    21. David Laibson & Andrea Repetto & Jeremy Tobacman, 2000. "A Debt Puzzle," NBER Working Papers 7879, National Bureau of Economic Research, Inc.
    22. Smith, Patricia K. & Bogin, Barry & Bishai, David, 2005. "Are time preference and body mass index associated?: Evidence from the National Longitudinal Survey of Youth," Economics & Human Biology, Elsevier, vol. 3(2), pages 259-270, July.
    23. Jenny Williams, 2005. "Habit formation and college students' demand for alcohol," Health Economics, John Wiley & Sons, Ltd., vol. 14(2), pages 119-134, February.
    24. Robert B. Barsky & F. Thomas Juster & Miles S. Kimball & Matthew D. Shapiro, 1997. "Preference Parameters and Behavioral Heterogeneity: An Experimental Approach in the Health and Retirement Study," The Quarterly Journal of Economics, Oxford University Press, vol. 112(2), pages 537-579.
    25. David M. Bishai, 2004. "Does time preference change with age?," Journal of Population Economics, Springer;European Society for Population Economics, vol. 17(4), pages 583-602, December.
    26. George-Marios Angeletos, 2001. "The Hyberbolic Consumption Model: Calibration, Simulation, and Empirical Evaluation," Journal of Economic Perspectives, American Economic Association, vol. 15(3), pages 47-68, Summer.
    27. Drentea, Patricia & Lavrakas, Paul J., 2000. "Over the limit: the association among health, race and debt," Social Science & Medicine, Elsevier, vol. 50(4), pages 517-529, February.
    28. Amy Finkelstein & James Poterba, 2002. "Selection Effects in the United Kingdom Individual Annuities Market," Economic Journal, Royal Economic Society, vol. 112(476), pages 28-50, January.
    Full references (including those not matched with items on IDEAS)

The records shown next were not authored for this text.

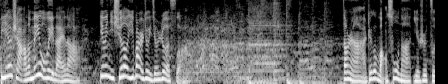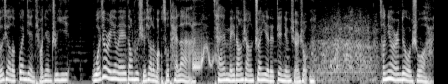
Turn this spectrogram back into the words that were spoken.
别傻了，没有未来的，因为你学到一半就已经热死了。当然啊，这个网速呢也是择校的关键条件之一。我就是因为当初学校的网速太烂啊，才没当上专业的电竞选手的。曾经有人对我说啊，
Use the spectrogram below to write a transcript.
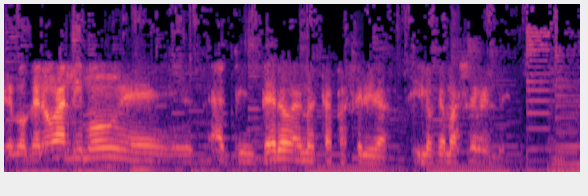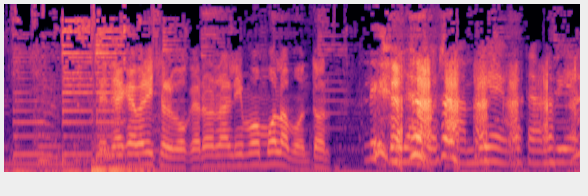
El boquerón al limón eh, al tintero es nuestra especialidad y lo que más se vende. Tenía que haber dicho el boquerón al limón mola un montón. Ya, pues también, también.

    Corrections

    All material on this site has been provided by the respective publishers and authors. You can help correct errors and omissions. When requesting a correction, please mention this item's handle: RePEc:kap:jfamec:v:28:y:2007:i:2:p:285-303. See general information about how to correct material in RePEc.

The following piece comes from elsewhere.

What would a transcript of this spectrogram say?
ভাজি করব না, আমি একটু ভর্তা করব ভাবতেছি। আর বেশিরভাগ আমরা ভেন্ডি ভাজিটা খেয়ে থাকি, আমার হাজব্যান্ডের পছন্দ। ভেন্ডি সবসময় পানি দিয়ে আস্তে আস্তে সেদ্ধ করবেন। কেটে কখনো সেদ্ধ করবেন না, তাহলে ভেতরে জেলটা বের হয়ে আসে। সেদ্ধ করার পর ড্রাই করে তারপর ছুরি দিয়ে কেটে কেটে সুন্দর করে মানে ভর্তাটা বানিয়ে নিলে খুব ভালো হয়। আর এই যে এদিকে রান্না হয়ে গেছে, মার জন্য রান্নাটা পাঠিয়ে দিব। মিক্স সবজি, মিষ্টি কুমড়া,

    For technical questions regarding this item, or to correct its authors, title, abstract, bibliographic or download information, contact: (Sonal Shukla) or (Springer Nature Abstracting and Indexing). General contact details of provider: http://www.springer.com .

    If you have authored this item and are not yet registered with RePEc, we encourage you to do it here. This allows to link your profile to this item. It also allows you to accept potential citations to this item that we are uncertain about.

    If CitEc recognized a reference but did not link an item in RePEc to it, you can help with this form .

    If you know of missing items citing this one, you can help us creating those links by adding the relevant references in the same way as above, for each refering item. If you are a registered author of this item, you may also want to check the "citations" tab in your RePEc Author Service profile, as there may be some citations waiting for confirmation.

    Please note that corrections may take a couple of weeks to filter through the various RePEc services.

    IDEAS is a RePEc service hosted by the Research Division of the Federal Reserve Bank of St. Louis . RePEc uses bibliographic data supplied by the respective publishers.